▶ **Data records**:
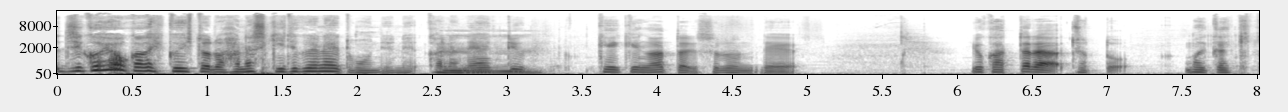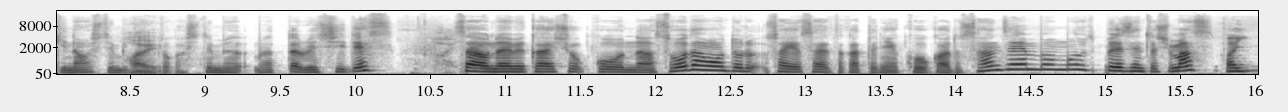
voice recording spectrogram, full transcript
自己評価が低い人の話聞いてくれないと思うんだよね、からね、うん。っていう経験があったりするんで、よかったら、ちょっと、もう一回聞き直してみたりとかしてもらったら嬉しいです。さあ、お悩み解消コーナー、相談を踊る、採用された方には、クオカード3000円分もプレゼントします。はい。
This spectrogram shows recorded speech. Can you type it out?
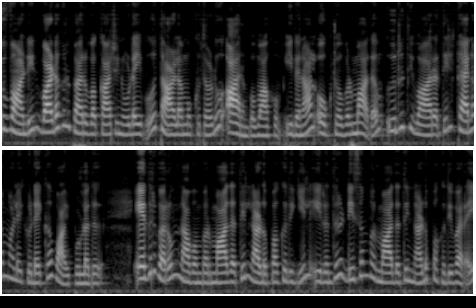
இவ்வாண்டின் வடகிழ் பருவக்காற்றின் உடைவு தாளமுக்கத்தோடு ஆரம்பமாகும். இதனால் அக்டோபர் மாதம் இறுதி வாரத்தில் கனமழை கிடைக்க வாய்ப்புள்ளது. எதிர்வரும் நவம்பர் மாதத்தில் நடுப்பகுதியில் இருந்து டிசம்பர் மாதத்தின் நடுப்பகுதி வரை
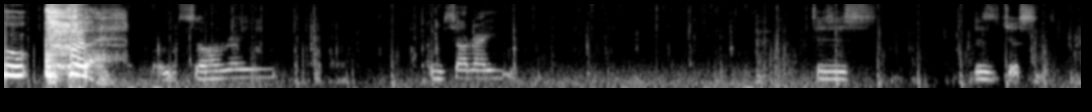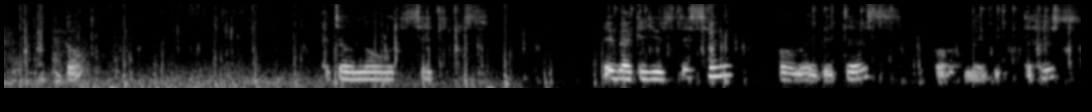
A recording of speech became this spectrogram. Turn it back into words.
Oh, I'm sorry. I'm sorry. This is this is just no. I don't know what to say. Maybe I could use this here, or maybe this, or maybe this,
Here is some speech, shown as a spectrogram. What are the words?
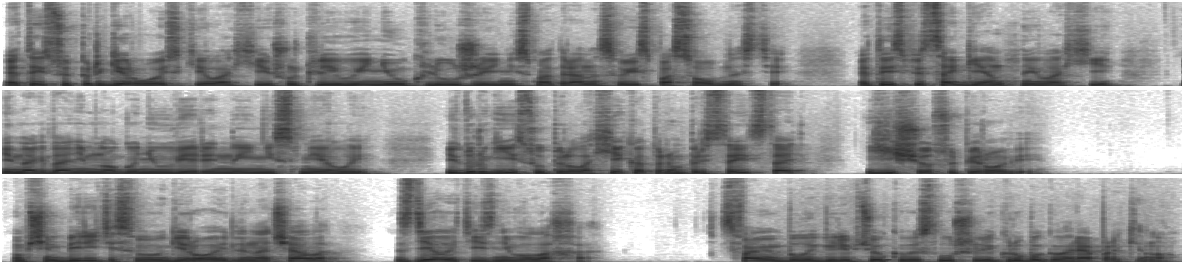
Это и супергеройские лохи, шутливые, неуклюжие, несмотря на свои способности. Это и спецагентные лохи, иногда немного неуверенные и несмелые. И другие суперлохи, которым предстоит стать еще суперовее. В общем, берите своего героя для начала сделайте из него лоха. С вами был Игорь Репчук, и вы слушали, грубо говоря, про кино.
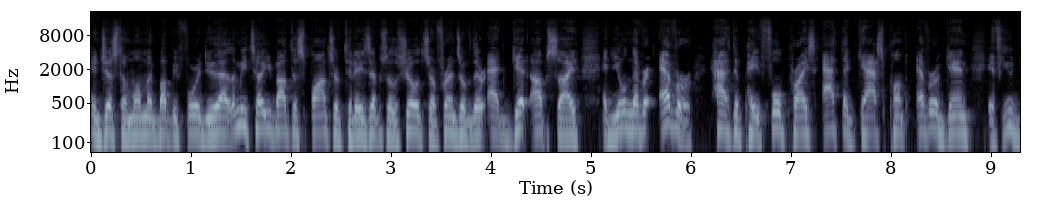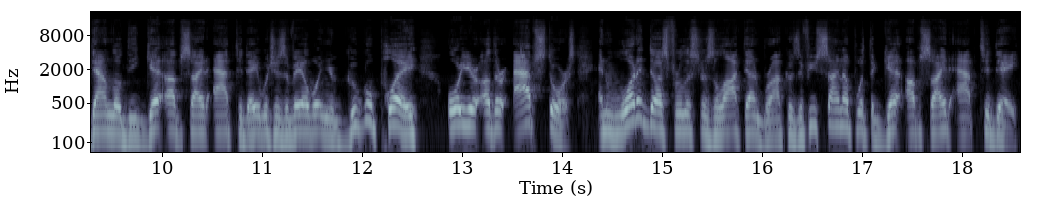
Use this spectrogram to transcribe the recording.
in just a moment. But before we do that, let me tell you about the sponsor of today's episode of the show. It's our friend friends over there at Get Upside, and you'll never ever have to pay full price at the gas pump ever again if you download the Get Upside app today, which is available in your Google Play or your other app stores. And what it does for listeners of Locked On Broncos, if you sign up with the Get Upside app today,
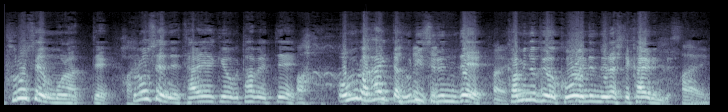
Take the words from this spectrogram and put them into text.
風呂線もらって、はい。風呂線でたい焼きを食べてあお風呂入ったふりするんで、はい。髪の毛を公園で濡らして帰るんです、はい。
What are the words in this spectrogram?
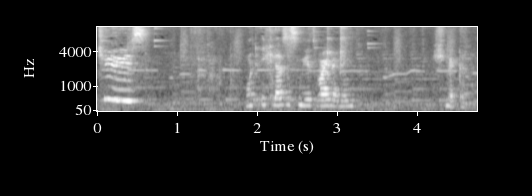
Tschüss! Und ich lasse es mir jetzt weiterhin schmecken.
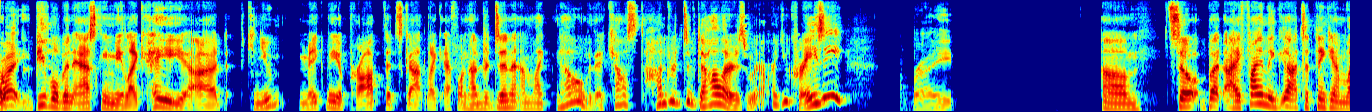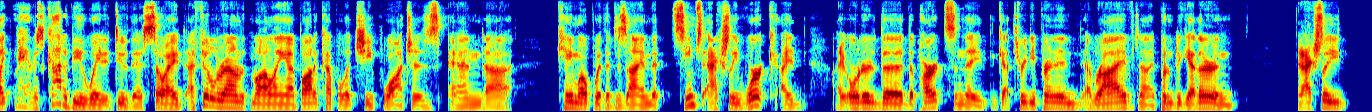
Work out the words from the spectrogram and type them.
right. people have been asking me like, hey, uh, can you make me a prop that's got like F-100s in it? I'm like, no, they cost hundreds of dollars. Are you crazy? Right. Um, so, but I finally got to thinking, I'm like, man, there's got to be a way to do this. So I, I fiddled around with modeling. I bought a couple of cheap watches and uh, came up with a design that seems to actually work. I I ordered the the parts and they got 3D printed, arrived, and I put them together, and it actually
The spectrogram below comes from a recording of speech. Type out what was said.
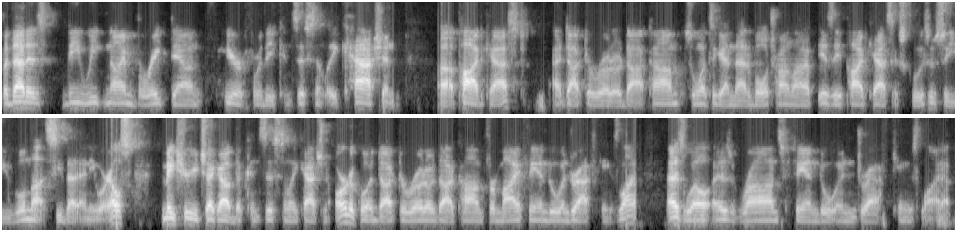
But that is the week nine breakdown here for the Consistently Cashing uh, podcast at drroto.com. So, once again, that Voltron lineup is a podcast exclusive, so you will not see that anywhere else. Make sure you check out the Consistently Cashing article at drroto.com for my FanDuel and DraftKings lineup, as well as Ron's FanDuel and DraftKings lineup.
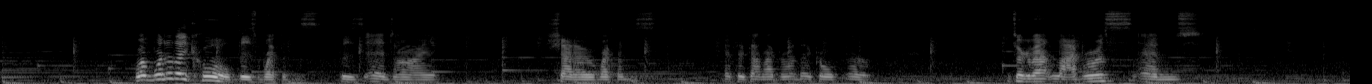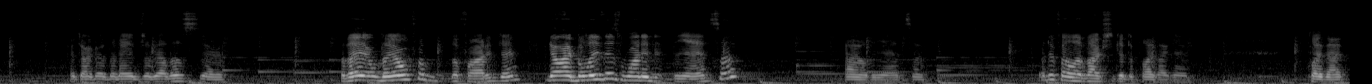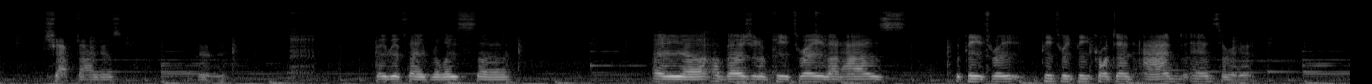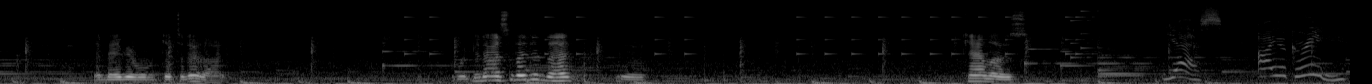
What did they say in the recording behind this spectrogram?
What what do they call these weapons? These anti shadow weapons. I think that might be what they're called. Oh. We talk about Labrys and I don't know the names of the others. Yeah. Are they are they all from the fighting game? No, I believe there's one in the answer. Oh, the answer. What if I'll ever actually get to play that game? Play that chapter, I guess. Mm. Maybe if they release uh, a uh, a version of P3 that has the P3 P3P content and answer in it, then maybe we'll get to do that. Would be nice if they did that. Can't lose. Yes, I agree.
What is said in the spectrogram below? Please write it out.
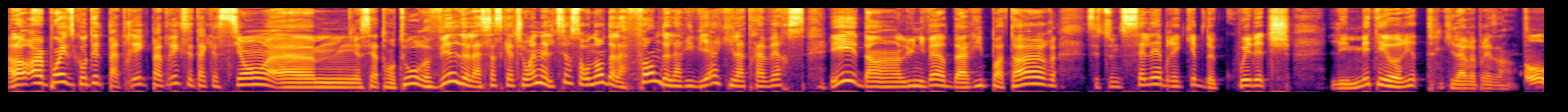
Alors, un point du côté de Patrick. Patrick, c'est ta question. euh, c'est à ton tour. Ville de la Saskatchewan, elle tire son nom de la forme de la rivière qui la traverse. Et dans l'univers d'Harry Potter, c'est une célèbre équipe de Quidditch, les météorites, qui la représentent. Oh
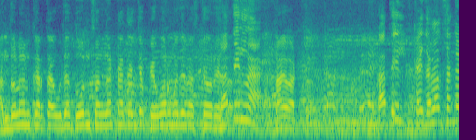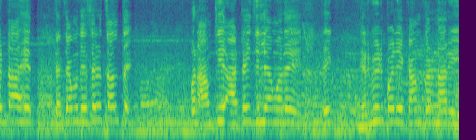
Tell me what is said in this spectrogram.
आंदोलन करताय. उद्या दोन संघटना त्यांच्या फेवरमध्ये रस्त्यावर. राहतील ना. काय वाटतं? राहतील. काही दलाल संघटना आहेत. त्याच्यामध्ये हे सगळं चालतंय. पण आमची आठही जिल्ह्यामध्ये एक निर्भीडपणे काम करणारी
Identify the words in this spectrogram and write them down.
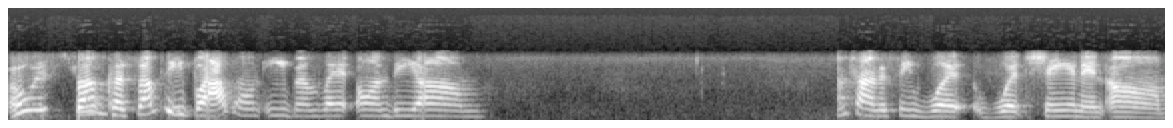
Oh, it's true. Some because some people I won't even let on the um. I'm trying to see what what Shannon um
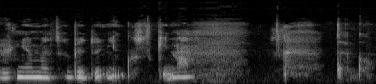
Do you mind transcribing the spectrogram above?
Weźmiemy sobie do niego skina. Tego.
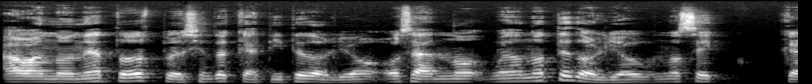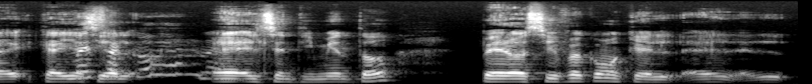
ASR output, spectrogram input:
abandoné a todos, pero siento que a ti te dolió. O sea, no, bueno, no te dolió, no sé qué, haya sido el, el sentimiento, pero sí fue como que el-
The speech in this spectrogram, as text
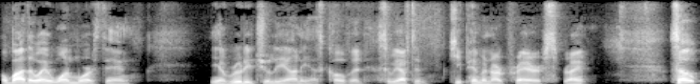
Oh, by the way, one more thing. You know, Rudy Giuliani has COVID, so we have to keep him in our prayers, right? So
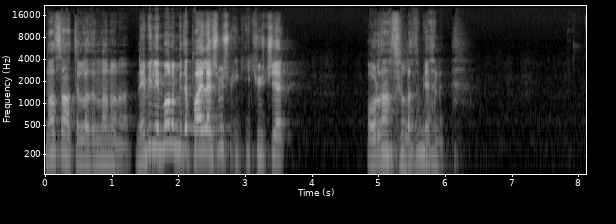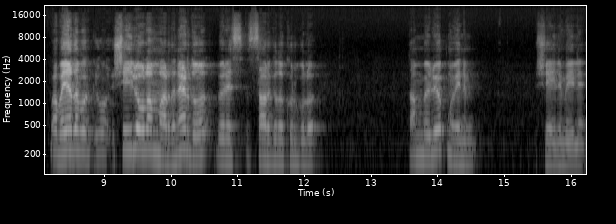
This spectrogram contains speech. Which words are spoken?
Nasıl hatırladın lan onu? Ne bileyim oğlum bir de paylaşmış 2-3 yer. Oradan hatırladım yani. Baba ya da bak o şeyli olan vardı. Nerede o? Böyle sargılı kurgulu. Tam böyle yok mu benim şeyli meyli?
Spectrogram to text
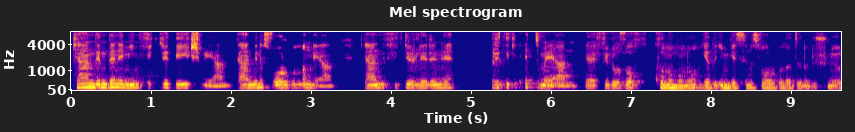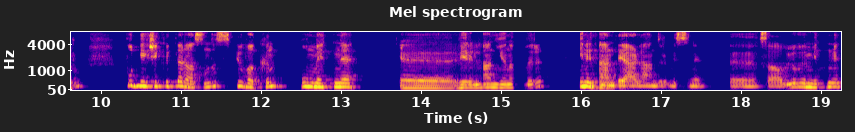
kendinden emin, fikri değişmeyen, kendini sorgulamayan, kendi fikirlerini kritik etmeyen e, filozof konumunu ya da imgesini sorguladığını düşünüyorum. Bu değişiklikler aslında Spivak'ın bu metne e, verilen yanıtları yeniden değerlendirmesini e, sağlıyor ve metni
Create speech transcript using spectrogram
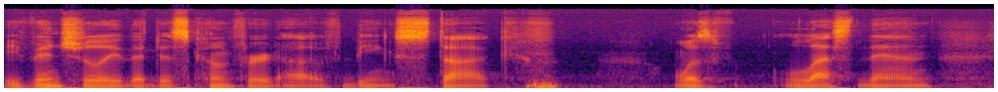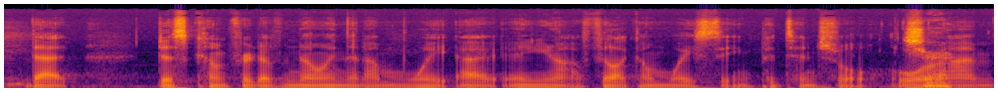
Eventually, the discomfort of being stuck was less than that discomfort of knowing that I'm wait, I, you know, I feel like I'm wasting potential or Sure. I'm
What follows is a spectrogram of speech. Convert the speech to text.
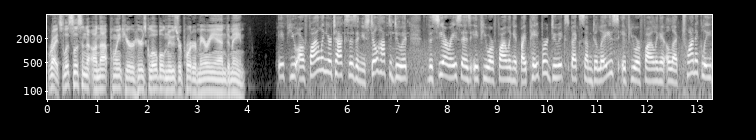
right. So let's listen on that point here. Here's Global News reporter Marianne Demain. If you are filing your taxes and you still have to do it, the CRA says if you are filing it by paper, do expect some delays. If you are filing it electronically,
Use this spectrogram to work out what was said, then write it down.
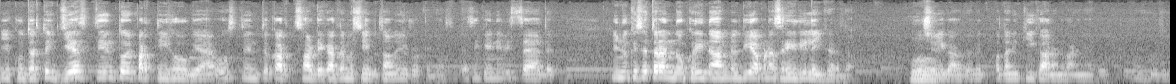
ਇਹ ਕੁਦਰਤੀ ਜਿਸ ਦਿਨ ਤੋਂ ਇਹ ਭਰਤੀ ਹੋ ਗਿਆ ਉਸ ਦਿਨ ਤੋਂ ਘਰ ਸਾਡੇ ਘਰ ਦੇ ਮੁਸੀਬਤਾਂ ਵੀ ਟੁੱਟ ਗਿਆ ਸੀ। ਅਸੀਂ ਕਹਿੰਦੇ ਵੀ ਸ਼ਾਇਦ ਇਹਨੂੰ ਕਿਸੇ ਤਰ੍ਹਾਂ ਨੌਕਰੀ ਨਾ ਮਿਲਦੀ ਆਪਣਾ ਸਰੀਰ ਹੀ ਲਈ ਫਿਰਦਾ। ਕੁਝ ਵੀ ਕਰਦਾ ਵੀ ਪਤਾ ਨਹੀਂ ਕੀ ਕਾਰਨ ਬਣ ਗਿਆ ਕੋਈ। ਇਹੋ ਜਿਹੀ।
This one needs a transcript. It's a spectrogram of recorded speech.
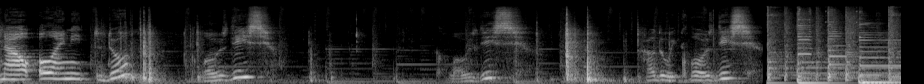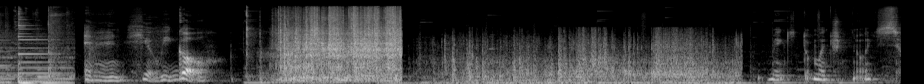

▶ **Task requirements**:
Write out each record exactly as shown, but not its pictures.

▶ **Task solution**:
voice recording spectrogram, full transcript
自己評価が低い人の話聞いてくれないと思うんだよね、からね、うん。っていう経験があったりするんで、よかったら、ちょっと、もう一回聞き直してみたりとかしてもらったら嬉しいです。さあ、お悩み解消コーナー、相談を踊る、採用された方には、クオカード3000円分もプレゼントします。はい。
This spectrogram shows recorded speech. Can you type it out?
இவ்வாண்டின் வடகிழ் பருவக்காற்றின் உடைவு தாளமுக்கத்தோடு ஆரம்பமாகும். இதனால் அக்டோபர் மாதம் இறுதி வாரத்தில் கனமழை கிடைக்க வாய்ப்புள்ளது. எதிர்வரும் நவம்பர் மாதத்தில் நடுப்பகுதியில் இருந்து டிசம்பர் மாதத்தின் நடுப்பகுதி வரை
A recording of speech became this spectrogram. Turn it back into words.
Oh, I'm sorry. I'm sorry. This is this is just no. I don't know what to say. Maybe I could use this here, or maybe this, or maybe this,
Here is some speech, shown as a spectrogram. What are the words?
Это и супергеройские лохи, шутливые, неуклюжие, несмотря на свои способности. Это и спецагентные лохи, иногда немного неуверенные и несмелые. И другие суперлохи, которым предстоит стать еще суперовее. В общем, берите своего героя для начала сделайте из него лоха. С вами был Игорь Репчук, и вы слушали, грубо говоря, про кино.
Use this spectrogram to transcribe the recording.
in just a moment. But before we do that, let me tell you about the sponsor of today's episode of the show. It's our friend friends over there at Get Upside, and you'll never ever have to pay full price at the gas pump ever again if you download the Get Upside app today, which is available in your Google Play or your other app stores. And what it does for listeners of Locked On Broncos, if you sign up with the Get Upside app today,
Take the words from this spectrogram and put them into text.
風呂線もらって、はい。風呂線でたい焼きを食べてあお風呂入ったふりするんで、はい。髪の毛を公園で濡らして帰るんです、はい。
What are the words in this spectrogram?
Tschüss! Und ich lasse es mir jetzt weiterhin schmecken.
Work out the words from the spectrogram and type them.
right. people have been asking me like, hey, uh, can you make me a prop that's got like F-100s in it? I'm like, no, they cost hundreds of dollars. Are you crazy? Right. Um, so, but I finally got to thinking, I'm like, man, there's got to be a way to do this. So I, I fiddled around with modeling. I bought a couple of cheap watches and uh, came up with a design that seems to actually work. I I ordered the the parts and they got 3D printed, arrived, and I put them together, and it actually
The spectrogram below comes from a recording of speech. Type out what was said.
But that is the week nine breakdown here for the Consistently Cashing uh, podcast at drroto.com. So, once again, that Voltron lineup is a podcast exclusive, so you will not see that anywhere else. Make sure you check out the Consistently Cashing article at drroto.com for my FanDuel and DraftKings lineup, as well as Ron's FanDuel and DraftKings lineup.
What did they say in the recording behind this spectrogram?
What what do they call these weapons? These anti shadow weapons. I think that might be what they're called. Oh. We talk about Labrys and I don't know the names of the others. Yeah. Are they are they all from the fighting game? No, I believe there's one in the answer. Oh, the answer. What if I'll ever actually get to play that game? Play that chapter, I guess. Mm. Maybe if they release uh, a uh, a version of P3 that has the P3 P3P content and answer in it, then maybe we'll get to do that. Would be nice if they did that. Can't lose. Yes, I agree.
What is said in the spectrogram below? Please write it out.
Alors, un point du côté de Patrick. Patrick, c'est ta question. euh, c'est à ton tour. Ville de la Saskatchewan, elle tire son nom de la forme de la rivière qui la traverse. Et dans l'univers d'Harry Potter, c'est une célèbre équipe de Quidditch, les météorites, qui la représentent. Oh
Tell me what is said in this spectrogram.
आंदोलन करताय. उद्या दोन संघटना त्यांच्या फेवरमध्ये रस्त्यावर. राहतील ना. काय वाटतं? राहतील. काही दलाल संघटना आहेत. त्याच्यामध्ये हे सगळं चालतंय. पण आमची आठही जिल्ह्यामध्ये एक निर्भीडपणे काम करणारी
Identify the words in this spectrogram and write them down.
Oh, it's true. Some because some people I won't even let on the um. I'm trying to see what what Shannon um
Do you mind transcribing the spectrogram above?
Weźmiemy sobie do niego skina. Tego.
ASR output, spectrogram input:
abandoné a todos, pero siento que a ti te dolió. O sea, no, bueno, no te dolió, no sé qué, haya sido el, el sentimiento, pero sí fue como que el-
The speech in this spectrogram, as text
Oh, by the way, one more thing. You know, Rudy Giuliani has COVID, so we have to keep him in our prayers, right? So
This spectrogram contains speech. Which words are spoken?
Nasıl hatırladın lan onu? Ne bileyim oğlum bir de paylaşmış 2-3 yer. Oradan hatırladım yani. Baba ya da bak o şeyli olan vardı. Nerede o? Böyle sargılı kurgulu. Tam böyle yok mu benim şeyli meyli?
Spectrogram to text
kendinden emin, fikri değişmeyen, kendini sorgulamayan, kendi fikirlerini kritik etmeyen e, filozof konumunu ya da imgesini sorguladığını düşünüyorum. Bu değişiklikler aslında Spivak'ın bu metne e, verilen yanıtları yeniden değerlendirmesini e, sağlıyor ve metni
Create speech transcript using spectrogram
Eventually, the discomfort of being stuck was less than that discomfort of knowing that I'm wait, I, you know, I feel like I'm wasting potential or Sure. I'm
What follows is a spectrogram of speech. Convert the speech to text.
right. So let's listen on that point here. Here's Global News reporter Marianne Demain. If you are filing your taxes and you still have to do it, the CRA says if you are filing it by paper, do expect some delays. If you are filing it electronically,
Use this spectrogram to work out what was said, then write it down.
ਇਹ ਕੁਦਰਤੀ ਜਿਸ ਦਿਨ ਤੋਂ ਇਹ ਭਰਤੀ ਹੋ ਗਿਆ ਉਸ ਦਿਨ ਤੋਂ ਘਰ ਸਾਡੇ ਘਰ ਦੇ ਮੁਸੀਬਤਾਂ ਵੀ ਟੁੱਟ ਗਿਆ ਸੀ। ਅਸੀਂ ਕਹਿੰਦੇ ਵੀ ਸ਼ਾਇਦ ਇਹਨੂੰ ਕਿਸੇ ਤਰ੍ਹਾਂ ਨੌਕਰੀ ਨਾ ਮਿਲਦੀ ਆਪਣਾ ਸਰੀਰ ਹੀ ਲਈ ਫਿਰਦਾ। ਕੁਝ ਵੀ ਕਰਦਾ ਵੀ ਪਤਾ ਨਹੀਂ ਕੀ ਕਾਰਨ ਬਣ ਗਿਆ ਕੋਈ। ਇਹੋ ਜਿਹੀ।
This one needs a transcript. It's a spectrogram of recorded speech.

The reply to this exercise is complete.